Going through them in Evernote also allowed me to make a comment on what the email was about. For example I FWD’d a message that came through as “FWD UPS Tracking for Package from XYZ”. Normally I keep these emails to remind me that packages are coming in case they get lost. In this case, it’s a package that I need to get and take a picture of when it arrives. So I changed the title of that note to “Take picture upon arrival” then the rest of the note has the shipping info and everything else from the email. I can title emails to something useful. So instead of a group member emailing me “Hi there” as a title, I can change it to “You need to do X for this project”. I like this a lot. It works for my brain.

I’m also jotting blog ideas down for later use and tagging them with the tag “Blog”. Hopefully that will let me have fresh content and update more.

I have only been using this system since last Wednesday and have just integrated email last night. Right now, the inbox is still empty. I’m on top of it. I hope it stays this way…but it will take some personal discipline. I really do find it useful to merge my email and task list….because a LOT of my emails correspond to tasks I need to get done. I’m also finding it useful to tag people like my advisor in the notes, that way when I meet with her I can ask her about all these languishing projects that I had honestly forgotten about as well, but had email records of.

Merging notes is also great because if I have several emails about the same project, and one or two To Do’s for it, I can stick them together.

So for the first week…I’m liking this system. But there are some issues I’ve found


As I’ve mentioned, it’s not as seamless as it could be with Macs. Hopefully that will change in the future.
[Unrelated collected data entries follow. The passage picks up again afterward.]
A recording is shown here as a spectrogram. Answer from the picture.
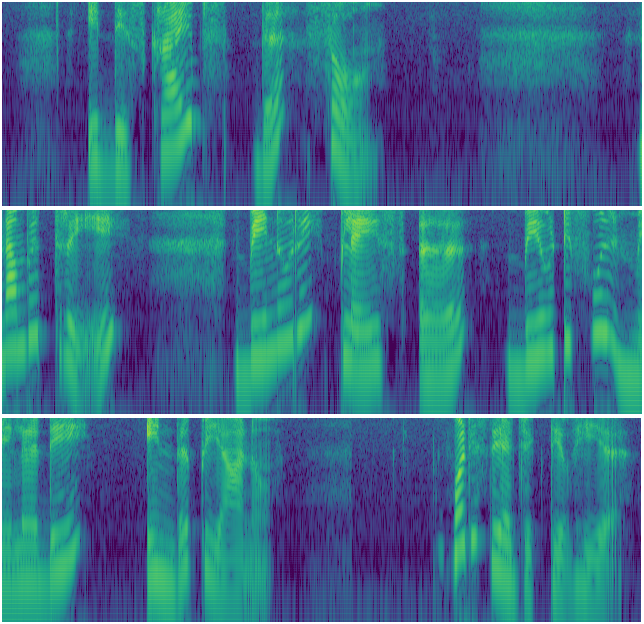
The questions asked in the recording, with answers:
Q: What is the adjective here?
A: Yes, beautiful is the adjective.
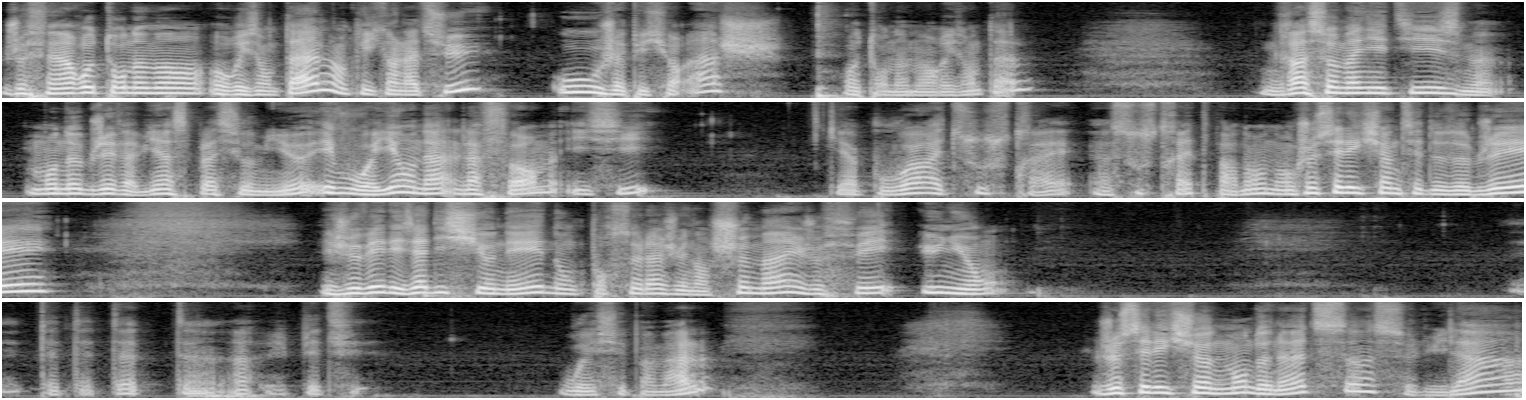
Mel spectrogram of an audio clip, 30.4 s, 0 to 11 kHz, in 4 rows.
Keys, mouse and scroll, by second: 4.1 click, 6.4-8.4 drag, 14.3 click, 15.7 shift+click, 16.5 shift+click, 18.4 click, 20.4 click, 22.0 click, 23.2 click, 23.9 ctrl+z, 24.4 ctrl+click, 25.7 click, 29.9 click.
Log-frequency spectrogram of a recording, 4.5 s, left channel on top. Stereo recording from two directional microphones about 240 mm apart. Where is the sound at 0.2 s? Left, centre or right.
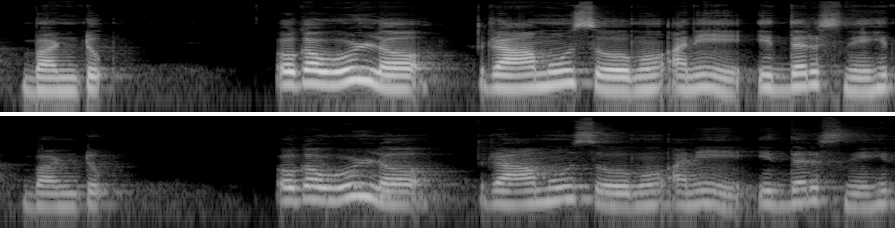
Left.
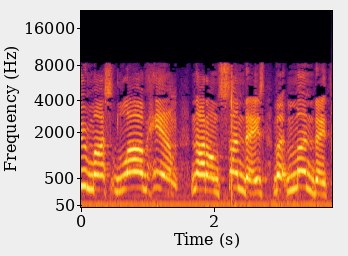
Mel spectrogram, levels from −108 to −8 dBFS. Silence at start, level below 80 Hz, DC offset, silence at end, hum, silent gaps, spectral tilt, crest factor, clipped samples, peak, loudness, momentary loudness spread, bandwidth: 0 s; -40 dBFS; under 0.1%; 0 s; none; none; -3.5 dB/octave; 16 dB; under 0.1%; 0 dBFS; -16 LUFS; 5 LU; 8.8 kHz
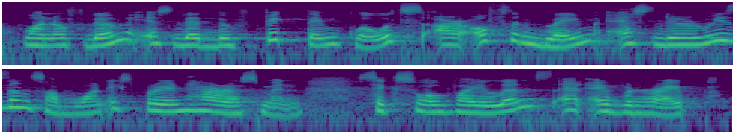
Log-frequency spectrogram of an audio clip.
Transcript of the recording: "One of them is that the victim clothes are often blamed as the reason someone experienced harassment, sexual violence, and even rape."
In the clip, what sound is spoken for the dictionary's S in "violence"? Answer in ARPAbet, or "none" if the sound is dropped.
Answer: S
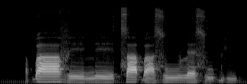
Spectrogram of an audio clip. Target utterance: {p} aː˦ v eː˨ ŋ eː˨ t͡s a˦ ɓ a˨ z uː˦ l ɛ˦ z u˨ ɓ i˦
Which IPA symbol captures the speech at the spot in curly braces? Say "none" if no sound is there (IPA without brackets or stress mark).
ɓ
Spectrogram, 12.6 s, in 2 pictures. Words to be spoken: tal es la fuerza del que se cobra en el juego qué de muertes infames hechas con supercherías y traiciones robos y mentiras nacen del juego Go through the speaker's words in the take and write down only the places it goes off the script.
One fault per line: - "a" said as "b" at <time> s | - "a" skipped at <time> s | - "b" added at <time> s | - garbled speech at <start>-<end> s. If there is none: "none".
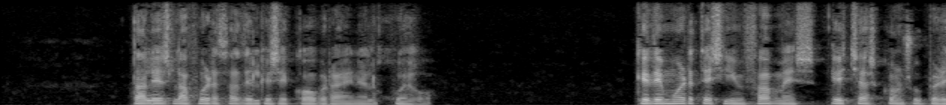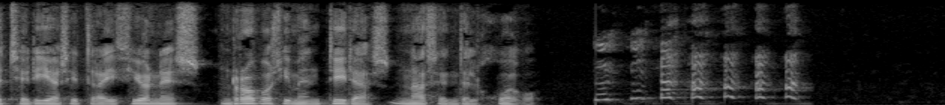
none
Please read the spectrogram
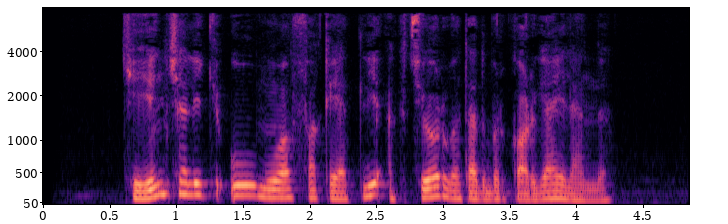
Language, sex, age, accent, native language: Uzbek, male, 12-17, Toshkent shahri, Uzbek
Other things I would like to see from the program are recurring tasks and recurring alerts. OR the ability to make multiple alerts for one item. Some tasks, like “Nightly check” need to happen every night. I have those listed in !Daily and I just keep them there as reminders.

I would also like for the tags to sort a little differently. I can nest them under each other, for example my tag “Qual Class” is under “Professional Projects” and “.Active Projects”. But I have to tag Active and Professional separately from Qual. I would like it if I could just tag it “Qual” and the other tags would also include it because it’s a nested tag. That would help with filtering for searches.

Overall the issues are minor, and I hope they can be eliminated by future program improvements.

For more info, there’s some good stuff in the Evernote Forums on the topic.

Is anyone else out there using TSW? I’d love to hear your thoughts and methods!